* **EXERCISE DIRECTIONS**
Exactly as they stand, repeat the lines from the one containing "Could you check" through the final line of the listing, both ends included, and nothing else; skip the pictures.

* **DATA FOR THIS TASK**
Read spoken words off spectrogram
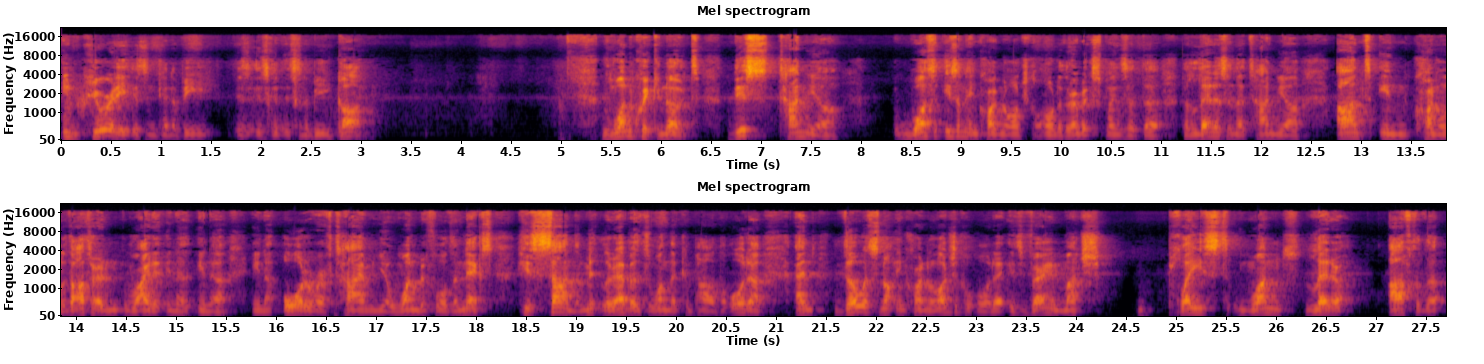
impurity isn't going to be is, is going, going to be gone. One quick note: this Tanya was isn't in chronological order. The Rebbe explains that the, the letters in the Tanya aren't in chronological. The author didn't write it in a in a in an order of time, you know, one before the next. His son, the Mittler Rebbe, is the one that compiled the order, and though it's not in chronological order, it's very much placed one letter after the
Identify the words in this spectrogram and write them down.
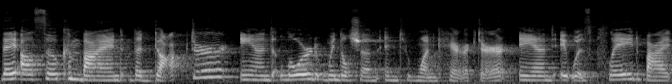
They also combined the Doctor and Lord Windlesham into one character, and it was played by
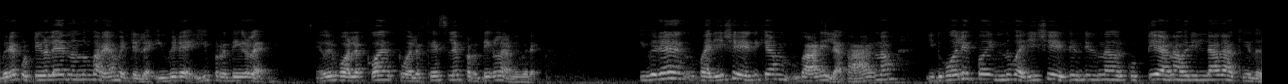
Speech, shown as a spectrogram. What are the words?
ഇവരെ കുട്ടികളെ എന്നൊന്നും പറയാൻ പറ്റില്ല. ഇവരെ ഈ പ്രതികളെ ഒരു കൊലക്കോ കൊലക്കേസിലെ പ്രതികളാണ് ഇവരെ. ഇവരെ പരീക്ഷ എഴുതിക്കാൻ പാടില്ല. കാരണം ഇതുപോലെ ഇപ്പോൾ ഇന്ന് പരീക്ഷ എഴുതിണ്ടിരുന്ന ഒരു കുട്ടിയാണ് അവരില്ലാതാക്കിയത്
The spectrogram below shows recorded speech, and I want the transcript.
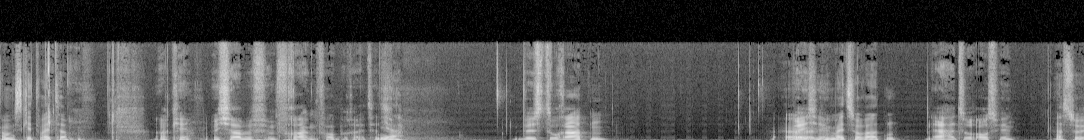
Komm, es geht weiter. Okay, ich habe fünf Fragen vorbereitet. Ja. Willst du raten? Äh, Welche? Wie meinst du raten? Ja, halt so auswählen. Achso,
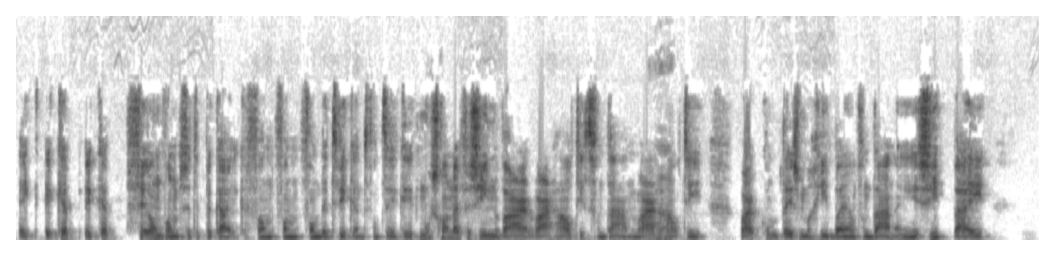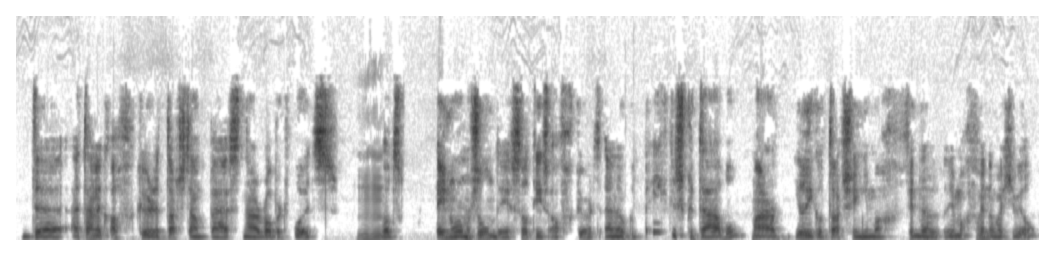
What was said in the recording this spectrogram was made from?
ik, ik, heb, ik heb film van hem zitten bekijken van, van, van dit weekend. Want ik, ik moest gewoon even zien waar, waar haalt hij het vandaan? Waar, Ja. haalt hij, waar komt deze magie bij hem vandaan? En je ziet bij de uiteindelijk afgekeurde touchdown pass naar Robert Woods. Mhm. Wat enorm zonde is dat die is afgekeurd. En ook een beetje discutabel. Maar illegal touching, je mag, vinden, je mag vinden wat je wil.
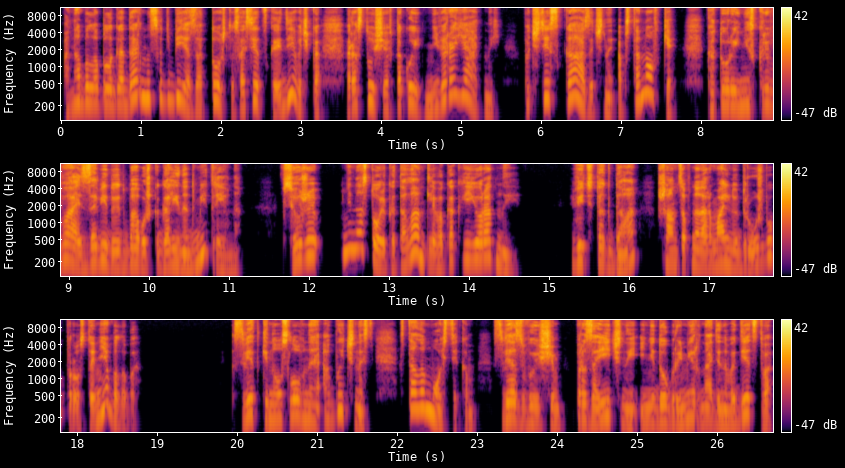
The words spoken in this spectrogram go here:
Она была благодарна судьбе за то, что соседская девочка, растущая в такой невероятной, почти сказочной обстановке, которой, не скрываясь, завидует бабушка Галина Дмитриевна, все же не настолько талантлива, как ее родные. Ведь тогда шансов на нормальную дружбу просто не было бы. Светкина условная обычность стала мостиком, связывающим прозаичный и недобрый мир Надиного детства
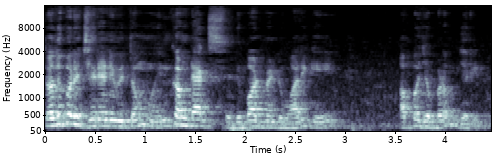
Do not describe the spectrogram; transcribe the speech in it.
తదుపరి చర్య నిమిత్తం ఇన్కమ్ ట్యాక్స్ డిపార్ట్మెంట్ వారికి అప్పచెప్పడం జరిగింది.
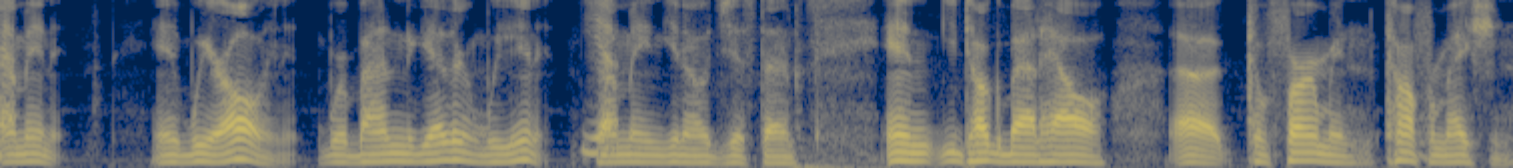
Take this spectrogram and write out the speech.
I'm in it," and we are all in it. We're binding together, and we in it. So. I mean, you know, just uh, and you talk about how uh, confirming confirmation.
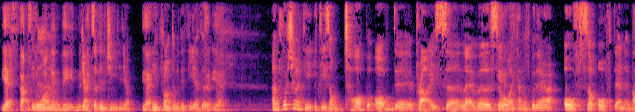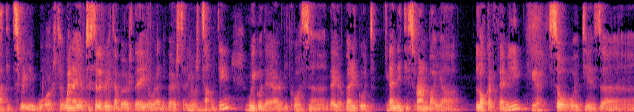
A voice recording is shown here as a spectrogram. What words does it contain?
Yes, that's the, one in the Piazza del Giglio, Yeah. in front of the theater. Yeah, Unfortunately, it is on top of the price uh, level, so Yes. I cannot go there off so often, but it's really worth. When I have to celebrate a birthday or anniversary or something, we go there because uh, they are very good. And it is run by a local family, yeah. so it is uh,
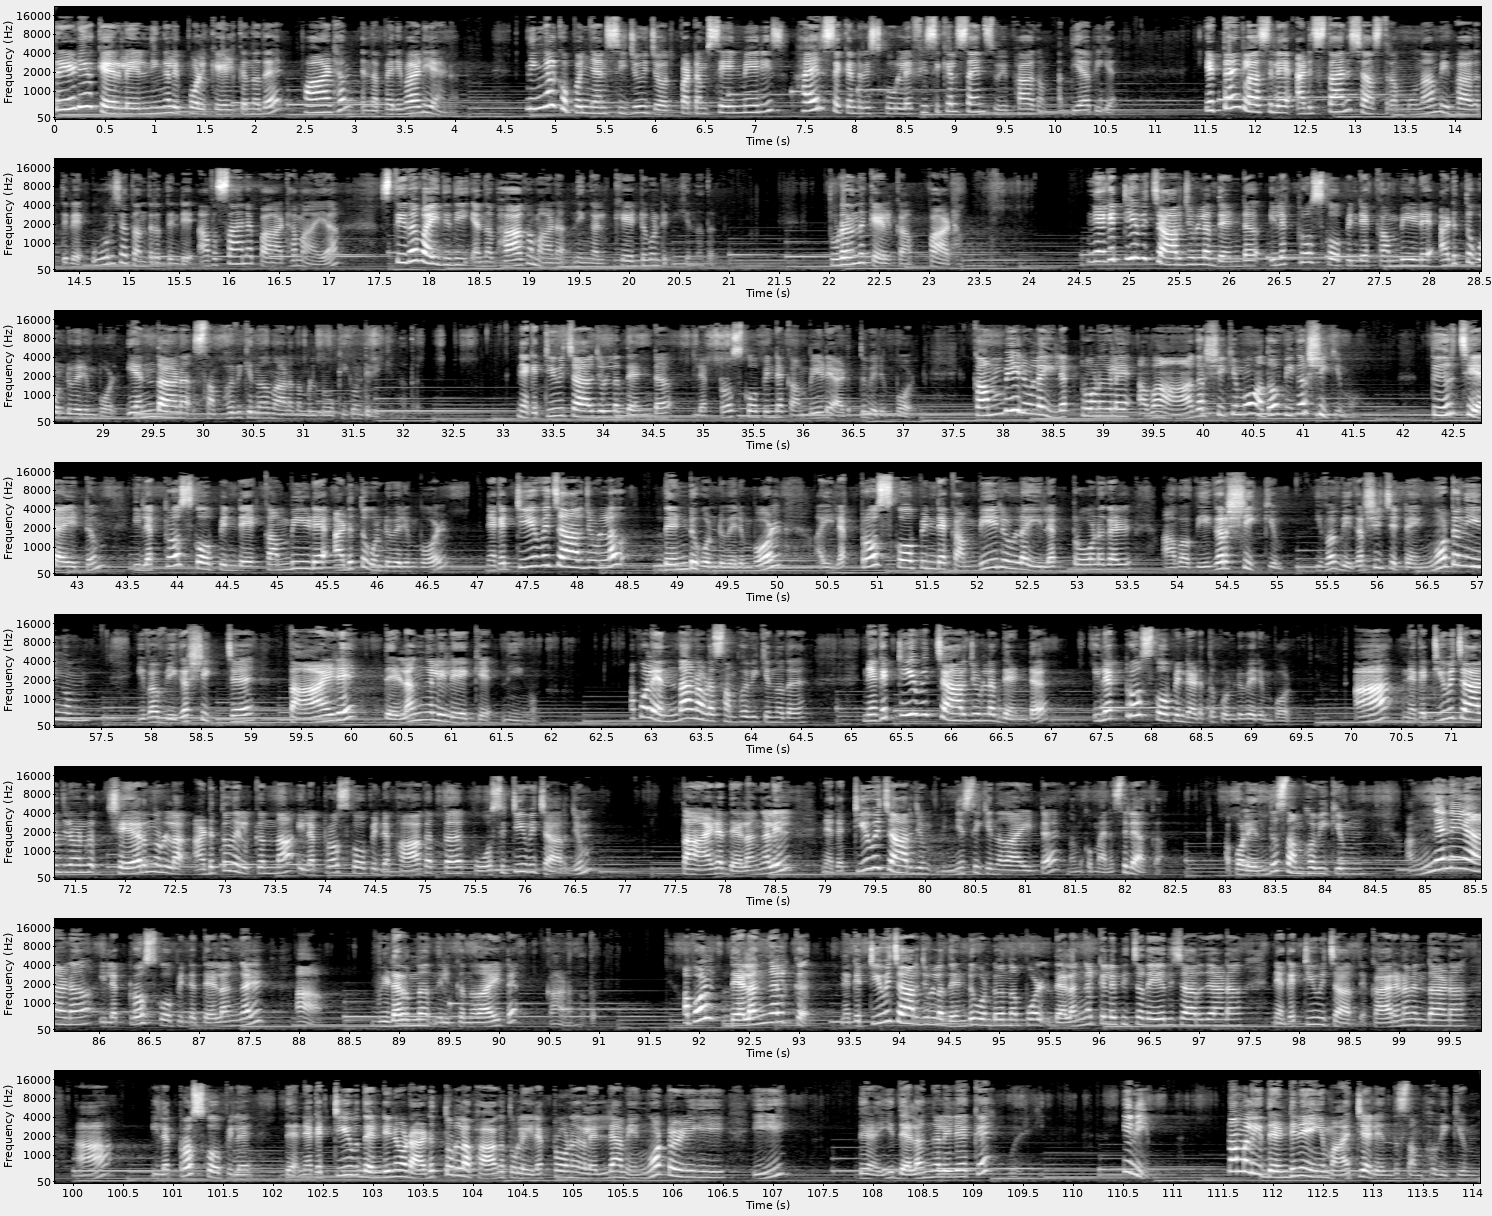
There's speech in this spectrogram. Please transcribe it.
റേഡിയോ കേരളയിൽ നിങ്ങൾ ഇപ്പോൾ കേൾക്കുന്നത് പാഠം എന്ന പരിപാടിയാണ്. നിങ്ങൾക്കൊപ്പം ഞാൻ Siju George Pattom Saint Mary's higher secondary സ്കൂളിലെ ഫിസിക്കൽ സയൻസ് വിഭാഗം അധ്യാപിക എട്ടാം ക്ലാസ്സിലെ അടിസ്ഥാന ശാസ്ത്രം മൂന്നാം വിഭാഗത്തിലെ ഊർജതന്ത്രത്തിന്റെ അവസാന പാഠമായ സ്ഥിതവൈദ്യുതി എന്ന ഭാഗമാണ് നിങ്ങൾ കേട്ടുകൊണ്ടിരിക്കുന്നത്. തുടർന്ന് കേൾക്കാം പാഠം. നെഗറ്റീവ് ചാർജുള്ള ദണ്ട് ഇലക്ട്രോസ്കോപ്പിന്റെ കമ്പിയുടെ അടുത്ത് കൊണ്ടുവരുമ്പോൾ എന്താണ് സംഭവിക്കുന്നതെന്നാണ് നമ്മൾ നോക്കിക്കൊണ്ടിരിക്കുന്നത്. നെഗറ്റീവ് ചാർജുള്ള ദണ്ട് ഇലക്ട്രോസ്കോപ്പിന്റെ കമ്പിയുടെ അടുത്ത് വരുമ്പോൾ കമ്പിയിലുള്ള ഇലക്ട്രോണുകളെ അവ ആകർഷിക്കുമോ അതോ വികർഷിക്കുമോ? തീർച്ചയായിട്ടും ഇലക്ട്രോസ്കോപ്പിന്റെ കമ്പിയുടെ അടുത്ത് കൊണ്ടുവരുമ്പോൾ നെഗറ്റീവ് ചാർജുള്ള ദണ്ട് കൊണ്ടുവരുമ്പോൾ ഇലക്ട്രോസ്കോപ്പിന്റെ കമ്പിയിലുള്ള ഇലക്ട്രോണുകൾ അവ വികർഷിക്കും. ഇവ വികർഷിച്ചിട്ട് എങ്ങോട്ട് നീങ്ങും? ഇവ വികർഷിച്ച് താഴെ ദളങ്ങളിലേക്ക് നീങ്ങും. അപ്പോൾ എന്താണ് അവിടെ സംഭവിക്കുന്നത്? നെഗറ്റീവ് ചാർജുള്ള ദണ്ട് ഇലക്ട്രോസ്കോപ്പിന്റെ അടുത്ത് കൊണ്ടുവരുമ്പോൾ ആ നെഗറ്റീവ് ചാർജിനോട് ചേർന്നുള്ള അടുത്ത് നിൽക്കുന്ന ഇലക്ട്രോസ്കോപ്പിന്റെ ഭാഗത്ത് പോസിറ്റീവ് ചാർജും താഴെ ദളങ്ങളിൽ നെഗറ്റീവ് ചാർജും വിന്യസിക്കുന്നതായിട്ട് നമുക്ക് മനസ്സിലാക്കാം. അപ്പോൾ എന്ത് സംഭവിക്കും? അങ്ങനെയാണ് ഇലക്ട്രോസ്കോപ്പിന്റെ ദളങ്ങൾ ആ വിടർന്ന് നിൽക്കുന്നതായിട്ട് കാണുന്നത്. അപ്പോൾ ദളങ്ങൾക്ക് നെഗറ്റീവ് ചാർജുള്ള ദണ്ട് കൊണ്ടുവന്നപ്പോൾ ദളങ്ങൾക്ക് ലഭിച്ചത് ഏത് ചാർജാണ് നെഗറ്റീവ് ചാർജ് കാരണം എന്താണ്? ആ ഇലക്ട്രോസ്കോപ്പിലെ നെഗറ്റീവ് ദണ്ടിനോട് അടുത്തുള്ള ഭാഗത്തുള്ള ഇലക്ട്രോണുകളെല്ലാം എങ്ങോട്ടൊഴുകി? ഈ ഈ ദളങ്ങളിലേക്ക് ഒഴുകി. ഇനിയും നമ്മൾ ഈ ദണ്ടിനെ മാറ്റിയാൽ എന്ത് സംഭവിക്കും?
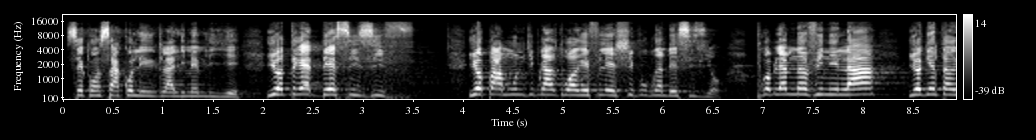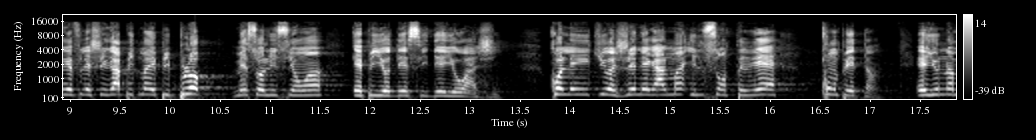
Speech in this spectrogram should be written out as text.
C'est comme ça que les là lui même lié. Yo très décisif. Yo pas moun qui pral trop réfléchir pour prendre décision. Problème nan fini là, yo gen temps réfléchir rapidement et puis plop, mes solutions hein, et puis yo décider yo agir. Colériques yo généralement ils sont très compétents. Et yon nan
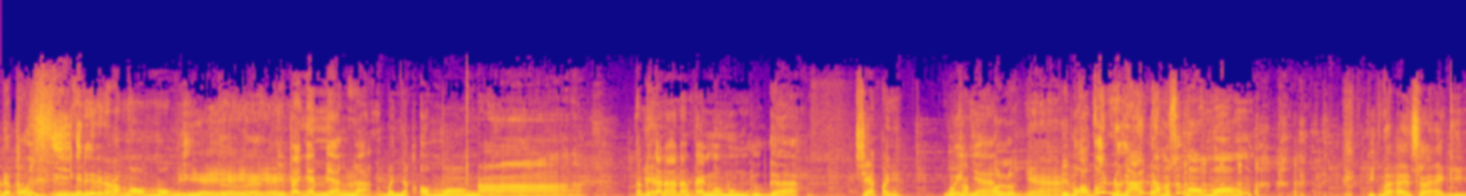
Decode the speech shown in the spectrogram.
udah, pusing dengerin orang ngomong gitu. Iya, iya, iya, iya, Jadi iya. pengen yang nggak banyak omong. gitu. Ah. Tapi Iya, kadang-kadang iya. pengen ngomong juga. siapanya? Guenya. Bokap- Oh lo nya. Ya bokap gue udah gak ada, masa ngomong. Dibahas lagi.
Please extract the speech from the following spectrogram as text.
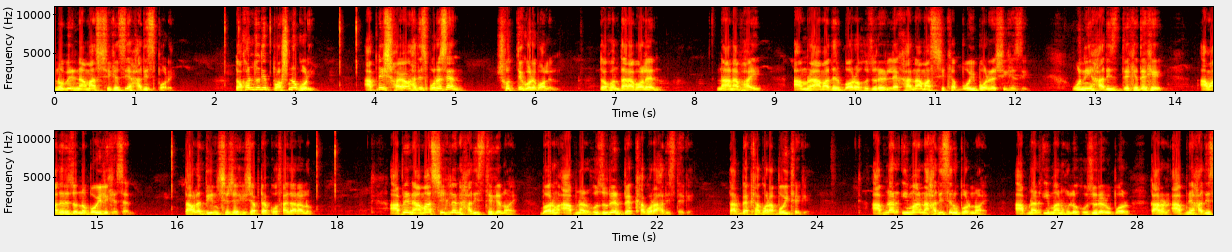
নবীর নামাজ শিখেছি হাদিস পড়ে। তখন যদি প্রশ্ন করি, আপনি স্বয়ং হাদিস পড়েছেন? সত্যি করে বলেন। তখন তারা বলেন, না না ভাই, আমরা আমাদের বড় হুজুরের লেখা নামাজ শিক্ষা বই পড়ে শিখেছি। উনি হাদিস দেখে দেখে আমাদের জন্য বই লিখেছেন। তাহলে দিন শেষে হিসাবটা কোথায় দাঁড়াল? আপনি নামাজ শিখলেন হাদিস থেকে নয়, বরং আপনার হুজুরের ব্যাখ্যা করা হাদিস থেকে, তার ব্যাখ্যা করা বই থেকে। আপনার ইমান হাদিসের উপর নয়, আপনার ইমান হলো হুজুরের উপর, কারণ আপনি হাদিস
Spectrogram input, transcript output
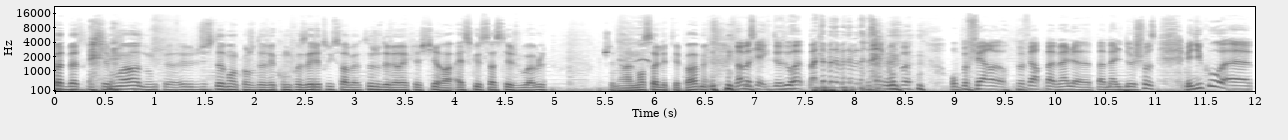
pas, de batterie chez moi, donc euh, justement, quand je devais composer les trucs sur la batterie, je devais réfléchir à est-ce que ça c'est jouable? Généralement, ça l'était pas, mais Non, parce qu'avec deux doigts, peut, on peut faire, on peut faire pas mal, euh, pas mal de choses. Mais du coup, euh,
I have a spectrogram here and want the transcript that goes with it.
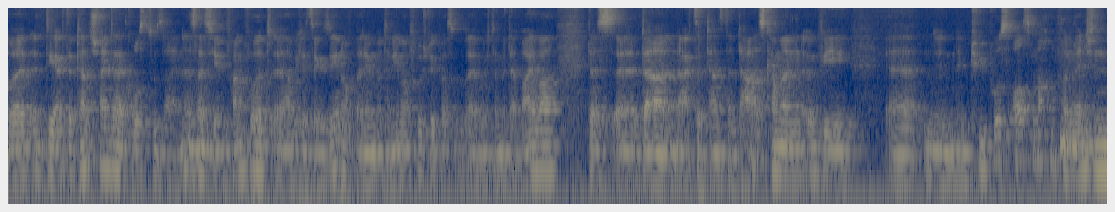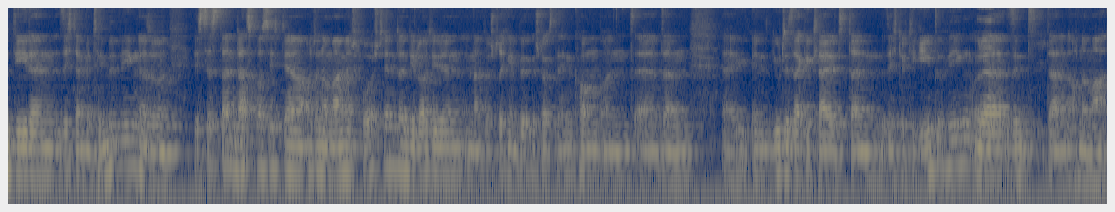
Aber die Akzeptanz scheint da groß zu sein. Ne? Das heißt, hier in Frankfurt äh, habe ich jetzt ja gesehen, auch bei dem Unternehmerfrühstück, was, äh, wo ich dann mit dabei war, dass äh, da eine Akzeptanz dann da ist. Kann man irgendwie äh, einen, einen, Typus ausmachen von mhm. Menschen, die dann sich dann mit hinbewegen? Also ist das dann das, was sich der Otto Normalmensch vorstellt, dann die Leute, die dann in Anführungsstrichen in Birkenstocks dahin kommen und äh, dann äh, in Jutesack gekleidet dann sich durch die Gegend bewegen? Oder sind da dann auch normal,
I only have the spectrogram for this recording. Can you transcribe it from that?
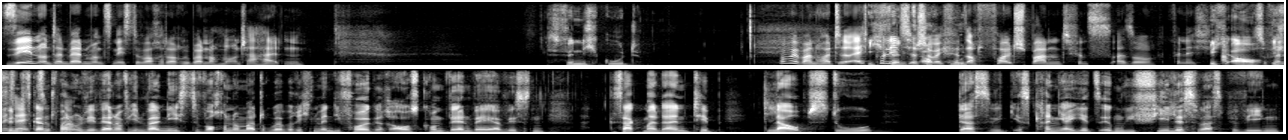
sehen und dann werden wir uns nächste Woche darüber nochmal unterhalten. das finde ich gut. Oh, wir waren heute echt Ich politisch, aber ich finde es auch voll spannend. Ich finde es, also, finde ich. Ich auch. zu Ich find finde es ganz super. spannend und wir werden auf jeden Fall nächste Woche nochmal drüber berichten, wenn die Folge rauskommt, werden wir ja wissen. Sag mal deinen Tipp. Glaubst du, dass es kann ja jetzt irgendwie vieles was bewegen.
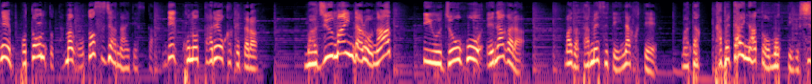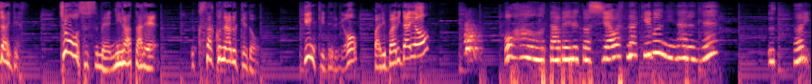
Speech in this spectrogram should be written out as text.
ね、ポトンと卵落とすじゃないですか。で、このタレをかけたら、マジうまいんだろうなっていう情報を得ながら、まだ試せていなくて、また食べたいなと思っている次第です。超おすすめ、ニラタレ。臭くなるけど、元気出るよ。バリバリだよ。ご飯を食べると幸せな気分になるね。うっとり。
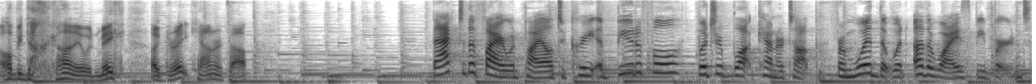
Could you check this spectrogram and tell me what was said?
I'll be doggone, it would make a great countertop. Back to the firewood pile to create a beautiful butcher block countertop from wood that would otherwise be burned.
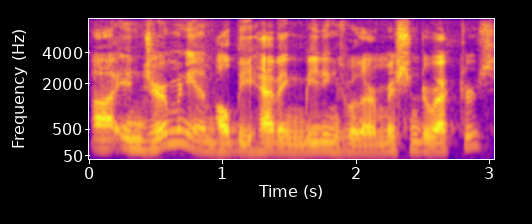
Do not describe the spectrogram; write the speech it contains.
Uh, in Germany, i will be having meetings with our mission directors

* **RESPONSE BOX**
Could you check this spectrogram and tell me what was said?
I'll be doggone, it would make a great countertop. Back to the firewood pile to create a beautiful butcher block countertop from wood that would otherwise be burned.
Do not describe the spectrogram; write the speech it contains.
Uh, in Germany, i will be having meetings with our mission directors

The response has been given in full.